_ABOUT THIS TASK_. Identify the line in which "I need text" appears, then reproduce that line and all remaining lines of the records word for word.

_DATA LISTING_.
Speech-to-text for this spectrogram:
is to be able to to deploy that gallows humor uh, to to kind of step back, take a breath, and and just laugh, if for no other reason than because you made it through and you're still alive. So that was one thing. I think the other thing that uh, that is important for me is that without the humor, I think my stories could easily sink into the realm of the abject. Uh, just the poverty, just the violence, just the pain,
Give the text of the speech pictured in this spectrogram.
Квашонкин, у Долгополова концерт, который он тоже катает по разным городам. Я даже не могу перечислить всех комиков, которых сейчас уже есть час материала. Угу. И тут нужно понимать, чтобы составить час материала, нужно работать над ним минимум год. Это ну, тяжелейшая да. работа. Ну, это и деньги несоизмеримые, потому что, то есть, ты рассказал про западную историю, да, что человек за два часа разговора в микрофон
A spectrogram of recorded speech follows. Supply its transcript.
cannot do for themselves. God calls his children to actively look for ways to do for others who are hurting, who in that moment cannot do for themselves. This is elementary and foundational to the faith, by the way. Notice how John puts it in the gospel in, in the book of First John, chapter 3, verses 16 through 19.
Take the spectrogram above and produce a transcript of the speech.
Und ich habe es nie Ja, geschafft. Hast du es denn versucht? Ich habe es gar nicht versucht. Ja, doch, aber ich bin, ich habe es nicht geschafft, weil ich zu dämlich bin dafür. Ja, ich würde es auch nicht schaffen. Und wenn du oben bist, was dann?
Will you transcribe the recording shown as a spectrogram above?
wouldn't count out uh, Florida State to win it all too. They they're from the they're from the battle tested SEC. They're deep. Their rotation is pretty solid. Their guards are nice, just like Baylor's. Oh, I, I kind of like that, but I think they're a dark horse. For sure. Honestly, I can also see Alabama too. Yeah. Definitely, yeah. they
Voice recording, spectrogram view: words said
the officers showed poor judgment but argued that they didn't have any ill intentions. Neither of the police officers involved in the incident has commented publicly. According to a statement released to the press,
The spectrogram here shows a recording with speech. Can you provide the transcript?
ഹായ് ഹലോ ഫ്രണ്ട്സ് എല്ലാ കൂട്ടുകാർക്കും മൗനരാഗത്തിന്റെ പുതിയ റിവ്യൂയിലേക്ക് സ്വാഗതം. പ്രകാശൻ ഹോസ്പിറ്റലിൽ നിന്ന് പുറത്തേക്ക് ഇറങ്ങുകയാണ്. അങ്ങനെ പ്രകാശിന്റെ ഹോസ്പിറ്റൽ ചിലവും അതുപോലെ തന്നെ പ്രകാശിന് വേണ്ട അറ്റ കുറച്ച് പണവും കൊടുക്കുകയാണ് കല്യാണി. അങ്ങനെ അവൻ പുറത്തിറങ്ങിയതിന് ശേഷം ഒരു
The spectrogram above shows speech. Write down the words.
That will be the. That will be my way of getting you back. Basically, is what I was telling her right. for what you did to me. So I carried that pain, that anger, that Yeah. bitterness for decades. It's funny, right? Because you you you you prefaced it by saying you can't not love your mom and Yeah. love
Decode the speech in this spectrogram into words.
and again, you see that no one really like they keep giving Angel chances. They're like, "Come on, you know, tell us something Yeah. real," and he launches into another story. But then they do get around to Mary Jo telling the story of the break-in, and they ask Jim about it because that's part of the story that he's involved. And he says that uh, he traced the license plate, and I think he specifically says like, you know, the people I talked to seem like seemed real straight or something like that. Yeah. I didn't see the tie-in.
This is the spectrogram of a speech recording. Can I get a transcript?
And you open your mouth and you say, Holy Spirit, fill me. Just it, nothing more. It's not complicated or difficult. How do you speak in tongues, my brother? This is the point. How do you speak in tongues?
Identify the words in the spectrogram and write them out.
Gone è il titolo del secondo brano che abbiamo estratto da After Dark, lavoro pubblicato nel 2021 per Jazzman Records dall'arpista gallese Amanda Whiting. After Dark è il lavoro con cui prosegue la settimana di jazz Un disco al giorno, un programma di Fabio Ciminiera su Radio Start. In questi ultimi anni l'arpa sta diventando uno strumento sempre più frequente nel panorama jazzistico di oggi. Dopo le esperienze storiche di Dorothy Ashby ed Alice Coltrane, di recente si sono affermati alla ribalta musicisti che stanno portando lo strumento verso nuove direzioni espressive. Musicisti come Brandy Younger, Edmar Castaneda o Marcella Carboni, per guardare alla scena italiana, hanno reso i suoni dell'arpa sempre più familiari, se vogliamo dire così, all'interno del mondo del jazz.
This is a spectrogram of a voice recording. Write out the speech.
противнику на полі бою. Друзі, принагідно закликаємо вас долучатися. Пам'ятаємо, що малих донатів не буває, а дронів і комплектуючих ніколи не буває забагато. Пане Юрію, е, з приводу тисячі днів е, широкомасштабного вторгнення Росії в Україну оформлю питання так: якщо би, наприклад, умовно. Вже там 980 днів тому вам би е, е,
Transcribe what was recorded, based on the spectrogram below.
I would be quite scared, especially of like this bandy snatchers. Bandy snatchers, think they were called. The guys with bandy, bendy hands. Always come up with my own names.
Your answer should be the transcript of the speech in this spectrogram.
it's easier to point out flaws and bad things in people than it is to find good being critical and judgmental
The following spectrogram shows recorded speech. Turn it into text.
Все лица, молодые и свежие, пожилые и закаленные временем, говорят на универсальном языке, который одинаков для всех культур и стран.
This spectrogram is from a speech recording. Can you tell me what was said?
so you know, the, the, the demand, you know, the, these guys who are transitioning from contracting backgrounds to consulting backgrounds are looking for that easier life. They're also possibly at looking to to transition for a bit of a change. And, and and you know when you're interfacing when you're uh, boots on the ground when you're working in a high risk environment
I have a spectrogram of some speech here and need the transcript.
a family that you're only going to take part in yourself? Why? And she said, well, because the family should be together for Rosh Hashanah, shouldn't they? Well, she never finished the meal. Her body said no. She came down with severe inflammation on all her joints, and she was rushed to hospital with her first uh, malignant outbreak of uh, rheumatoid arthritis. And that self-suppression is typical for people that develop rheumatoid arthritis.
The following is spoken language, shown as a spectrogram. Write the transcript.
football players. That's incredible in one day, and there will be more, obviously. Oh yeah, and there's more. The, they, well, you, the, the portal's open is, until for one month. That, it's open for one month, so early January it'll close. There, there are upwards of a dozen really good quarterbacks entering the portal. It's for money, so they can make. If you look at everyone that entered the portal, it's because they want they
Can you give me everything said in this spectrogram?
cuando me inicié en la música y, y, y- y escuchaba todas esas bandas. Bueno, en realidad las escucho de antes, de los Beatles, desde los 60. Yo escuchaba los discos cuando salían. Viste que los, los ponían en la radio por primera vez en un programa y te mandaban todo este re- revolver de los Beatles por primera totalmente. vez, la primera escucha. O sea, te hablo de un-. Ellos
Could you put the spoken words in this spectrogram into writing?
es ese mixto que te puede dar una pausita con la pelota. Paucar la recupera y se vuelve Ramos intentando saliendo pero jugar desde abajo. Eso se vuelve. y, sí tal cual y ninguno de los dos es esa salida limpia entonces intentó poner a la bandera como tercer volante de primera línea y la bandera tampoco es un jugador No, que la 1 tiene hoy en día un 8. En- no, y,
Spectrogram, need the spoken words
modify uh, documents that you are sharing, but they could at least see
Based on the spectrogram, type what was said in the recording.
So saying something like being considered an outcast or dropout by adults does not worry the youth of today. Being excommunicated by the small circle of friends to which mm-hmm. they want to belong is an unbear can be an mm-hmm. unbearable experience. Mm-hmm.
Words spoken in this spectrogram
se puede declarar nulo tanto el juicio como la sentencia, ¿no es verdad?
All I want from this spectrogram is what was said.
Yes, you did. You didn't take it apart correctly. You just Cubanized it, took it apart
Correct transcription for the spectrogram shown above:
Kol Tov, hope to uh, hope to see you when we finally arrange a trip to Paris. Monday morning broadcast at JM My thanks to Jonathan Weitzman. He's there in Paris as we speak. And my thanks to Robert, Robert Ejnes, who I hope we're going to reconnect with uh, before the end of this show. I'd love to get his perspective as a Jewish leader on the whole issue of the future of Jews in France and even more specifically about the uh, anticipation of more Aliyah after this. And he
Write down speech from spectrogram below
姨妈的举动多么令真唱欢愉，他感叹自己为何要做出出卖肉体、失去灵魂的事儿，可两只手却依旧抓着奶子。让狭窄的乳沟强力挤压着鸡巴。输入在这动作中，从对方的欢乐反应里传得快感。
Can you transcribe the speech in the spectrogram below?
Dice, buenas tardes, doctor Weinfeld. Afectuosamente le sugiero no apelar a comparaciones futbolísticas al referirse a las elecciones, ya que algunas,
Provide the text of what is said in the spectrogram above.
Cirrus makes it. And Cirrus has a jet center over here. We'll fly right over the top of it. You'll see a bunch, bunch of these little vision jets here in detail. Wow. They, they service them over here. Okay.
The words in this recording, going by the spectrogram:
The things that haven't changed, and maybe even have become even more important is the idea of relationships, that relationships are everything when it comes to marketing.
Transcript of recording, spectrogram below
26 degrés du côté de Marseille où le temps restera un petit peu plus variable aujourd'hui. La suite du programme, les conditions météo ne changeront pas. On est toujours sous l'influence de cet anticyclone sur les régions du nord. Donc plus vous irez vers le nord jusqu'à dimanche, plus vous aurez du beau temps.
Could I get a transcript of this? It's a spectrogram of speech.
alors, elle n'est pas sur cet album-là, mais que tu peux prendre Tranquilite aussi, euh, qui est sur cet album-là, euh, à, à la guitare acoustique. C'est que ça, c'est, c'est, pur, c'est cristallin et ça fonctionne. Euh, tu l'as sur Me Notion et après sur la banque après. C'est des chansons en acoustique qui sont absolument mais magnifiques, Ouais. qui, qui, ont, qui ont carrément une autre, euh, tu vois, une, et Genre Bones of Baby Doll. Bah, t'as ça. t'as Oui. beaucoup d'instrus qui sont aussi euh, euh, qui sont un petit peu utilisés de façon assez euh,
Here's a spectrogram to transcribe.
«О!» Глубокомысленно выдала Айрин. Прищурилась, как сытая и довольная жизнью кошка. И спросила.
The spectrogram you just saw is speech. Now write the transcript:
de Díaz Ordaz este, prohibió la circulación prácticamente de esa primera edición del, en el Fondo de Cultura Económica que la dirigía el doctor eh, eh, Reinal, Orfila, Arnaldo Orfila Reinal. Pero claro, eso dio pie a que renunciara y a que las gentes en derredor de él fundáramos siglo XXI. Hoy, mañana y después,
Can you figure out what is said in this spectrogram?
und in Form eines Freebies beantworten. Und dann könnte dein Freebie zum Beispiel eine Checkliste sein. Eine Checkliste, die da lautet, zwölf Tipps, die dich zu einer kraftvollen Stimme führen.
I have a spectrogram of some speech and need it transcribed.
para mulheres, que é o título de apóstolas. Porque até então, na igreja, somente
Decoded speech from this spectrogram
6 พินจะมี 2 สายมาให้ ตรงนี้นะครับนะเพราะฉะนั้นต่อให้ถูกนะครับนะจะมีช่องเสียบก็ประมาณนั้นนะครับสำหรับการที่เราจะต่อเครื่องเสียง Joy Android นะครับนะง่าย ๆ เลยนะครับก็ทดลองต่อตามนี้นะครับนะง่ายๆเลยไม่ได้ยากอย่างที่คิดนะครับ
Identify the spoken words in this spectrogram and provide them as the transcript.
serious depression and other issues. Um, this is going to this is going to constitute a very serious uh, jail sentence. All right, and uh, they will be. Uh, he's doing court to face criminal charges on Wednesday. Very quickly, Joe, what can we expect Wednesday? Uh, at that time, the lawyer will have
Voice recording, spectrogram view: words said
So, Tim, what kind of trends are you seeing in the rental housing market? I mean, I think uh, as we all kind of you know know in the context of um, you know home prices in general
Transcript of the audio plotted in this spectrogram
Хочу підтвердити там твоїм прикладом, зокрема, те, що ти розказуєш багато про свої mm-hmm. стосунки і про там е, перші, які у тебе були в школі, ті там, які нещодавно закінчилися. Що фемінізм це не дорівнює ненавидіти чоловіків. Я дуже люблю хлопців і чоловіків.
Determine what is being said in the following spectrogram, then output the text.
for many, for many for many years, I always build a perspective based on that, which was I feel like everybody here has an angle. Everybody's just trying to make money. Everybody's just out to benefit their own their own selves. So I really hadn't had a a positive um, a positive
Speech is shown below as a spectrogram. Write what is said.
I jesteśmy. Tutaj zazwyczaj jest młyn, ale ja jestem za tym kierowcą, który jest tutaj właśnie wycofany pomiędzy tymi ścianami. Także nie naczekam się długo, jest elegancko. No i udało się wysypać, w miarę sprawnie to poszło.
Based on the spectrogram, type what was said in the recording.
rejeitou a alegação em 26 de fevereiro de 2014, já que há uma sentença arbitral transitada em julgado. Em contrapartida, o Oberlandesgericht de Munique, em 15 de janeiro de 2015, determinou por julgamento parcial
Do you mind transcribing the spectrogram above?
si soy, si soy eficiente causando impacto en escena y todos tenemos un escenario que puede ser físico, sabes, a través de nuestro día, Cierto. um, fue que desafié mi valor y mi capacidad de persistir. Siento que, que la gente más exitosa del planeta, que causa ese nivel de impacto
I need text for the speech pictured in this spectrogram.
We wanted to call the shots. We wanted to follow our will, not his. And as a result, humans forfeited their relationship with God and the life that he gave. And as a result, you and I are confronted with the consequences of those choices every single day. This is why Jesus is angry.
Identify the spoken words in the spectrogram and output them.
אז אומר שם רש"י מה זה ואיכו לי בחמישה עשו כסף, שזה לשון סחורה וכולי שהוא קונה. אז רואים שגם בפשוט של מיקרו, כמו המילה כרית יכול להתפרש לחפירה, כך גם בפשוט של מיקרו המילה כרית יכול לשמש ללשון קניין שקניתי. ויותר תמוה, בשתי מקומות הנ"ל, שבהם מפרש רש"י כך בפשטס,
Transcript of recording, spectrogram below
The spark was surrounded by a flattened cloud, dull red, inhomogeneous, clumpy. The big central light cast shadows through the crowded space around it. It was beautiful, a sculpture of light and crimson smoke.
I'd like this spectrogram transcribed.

_WRITTEN RESPONSE_.
I need text for the speech pictured in this spectrogram.
We wanted to call the shots. We wanted to follow our will, not his. And as a result, humans forfeited their relationship with God and the life that he gave. And as a result, you and I are confronted with the consequences of those choices every single day. This is why Jesus is angry.
Identify the spoken words in the spectrogram and output them.
אז אומר שם רש"י מה זה ואיכו לי בחמישה עשו כסף, שזה לשון סחורה וכולי שהוא קונה. אז רואים שגם בפשוט של מיקרו, כמו המילה כרית יכול להתפרש לחפירה, כך גם בפשוט של מיקרו המילה כרית יכול לשמש ללשון קניין שקניתי. ויותר תמוה, בשתי מקומות הנ"ל, שבהם מפרש רש"י כך בפשטס,
Transcript of recording, spectrogram below
The spark was surrounded by a flattened cloud, dull red, inhomogeneous, clumpy. The big central light cast shadows through the crowded space around it. It was beautiful, a sculpture of light and crimson smoke.
I'd like this spectrogram transcribed.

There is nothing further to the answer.